Self-esteem and bullies
Published by the Visayan Daily Star Publications, Inc.
|NINFA R. LEONARDIA|
Editor-in-Chief & President
NIDA A. BUENAFE
MAJA P. DELY
ANTONIO L. LEONARDIA|
Now that China is aggressively staking its claim on the disputed Spratly Islands, with several incidents from February to May of this year where the Chinese Navy allegedly opened fire on Filipino fishermen, intimidated a Philippine oil exploration vessel, and put posts and buoys in a Philippine-claimed area; our worst fears with regards to that disputed area are starting to come true. The Philippines, with its woefully equipped Navy and Air Force, does not have a lot of options when it comes to standing up to the big and powerful neighborhood bully who is now taking advantage of our obvious weaknesses to push us around and blatantly take something that it does not own.
Amidst the growing conflict and the deepening sense of helplessness with regards to biggest foreign policy challenge this country has faced, Malacañang has taken great pains to express confidence that the United States would side with the Philippines in its conflict with China over the disputed Spratly Islands, banking on the fact that we can invoke the ancient and nebulous Mutual Defense Treaty of 1951 between Manila and Washington, if the situation deteriorates to the point that it becomes necessary.

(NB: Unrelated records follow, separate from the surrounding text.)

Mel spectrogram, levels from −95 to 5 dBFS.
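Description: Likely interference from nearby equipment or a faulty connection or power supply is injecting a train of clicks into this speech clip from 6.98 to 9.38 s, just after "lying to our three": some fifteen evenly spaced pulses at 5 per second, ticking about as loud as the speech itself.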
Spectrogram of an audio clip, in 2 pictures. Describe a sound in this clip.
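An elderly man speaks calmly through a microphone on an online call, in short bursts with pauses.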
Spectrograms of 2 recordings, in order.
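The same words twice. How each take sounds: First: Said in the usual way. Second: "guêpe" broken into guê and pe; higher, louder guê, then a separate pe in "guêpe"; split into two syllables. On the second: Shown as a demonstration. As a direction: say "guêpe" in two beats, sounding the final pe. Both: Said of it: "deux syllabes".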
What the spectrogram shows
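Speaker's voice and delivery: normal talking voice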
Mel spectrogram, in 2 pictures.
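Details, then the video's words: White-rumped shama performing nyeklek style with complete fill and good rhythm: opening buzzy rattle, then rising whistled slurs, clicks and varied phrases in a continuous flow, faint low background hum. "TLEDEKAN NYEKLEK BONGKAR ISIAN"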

The US has already said that it does not take sides in regional territorial disputes, and that these issues need to be resolved peacefully within the framework of international law. Although this statement does not categorically lay out what the US would actually do, in the hypothetical event of conflict, the Americans are basically telling us that for now, we are on our own and as powerful China may be, there are options available for the Philippines when it comes to settling this dispute through peaceful yet forceful diplomatic means and we must exhaust all those options before flexing our false muscles by invoking the Mutual Defense Treaty.

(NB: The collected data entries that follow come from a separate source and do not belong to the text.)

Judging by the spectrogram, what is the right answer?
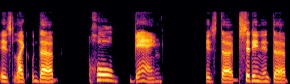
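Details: Aphasia after a stroke in an adult woman, a stroke survivor now involved in aphasia peer support.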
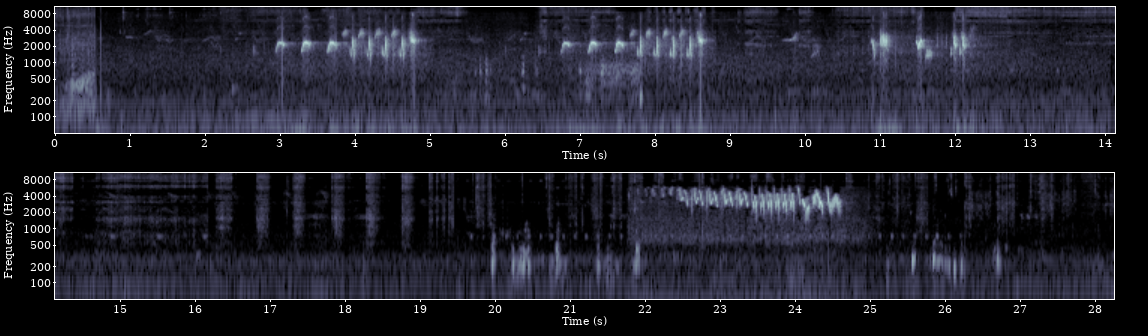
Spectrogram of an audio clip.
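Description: Bird chirping: several bursts of rapid, repeated high notes, the loudest burst near the end. Faint scraping of a small tool digging in sand between them.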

Because this particular challenge is mainly diplomatic in nature, the Philippines should approach this conflict with more self-esteem because if we can strike up alliances with the right countries and be successful in deploying our diplomats to use all available international fora to project China as a misbehaving international bully, as Parañaque Rep. Roilo Golez suggests, we may actually have an advantage in the negotiating table.

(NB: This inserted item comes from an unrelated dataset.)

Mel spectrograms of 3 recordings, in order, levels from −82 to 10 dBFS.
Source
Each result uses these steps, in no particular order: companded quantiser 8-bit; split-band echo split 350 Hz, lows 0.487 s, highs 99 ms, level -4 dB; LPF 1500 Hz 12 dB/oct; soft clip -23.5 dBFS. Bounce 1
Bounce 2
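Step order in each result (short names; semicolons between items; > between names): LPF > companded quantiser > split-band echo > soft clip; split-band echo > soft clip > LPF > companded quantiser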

When push comes to shove, there is still a chance that the US will come to our aid. But now it is still up to us to push back smartly and firmly. This will be the greatest foreign policy challenge our country has ever faced and all we can do now is hope and pray that P-Noy and his men are up to the task.*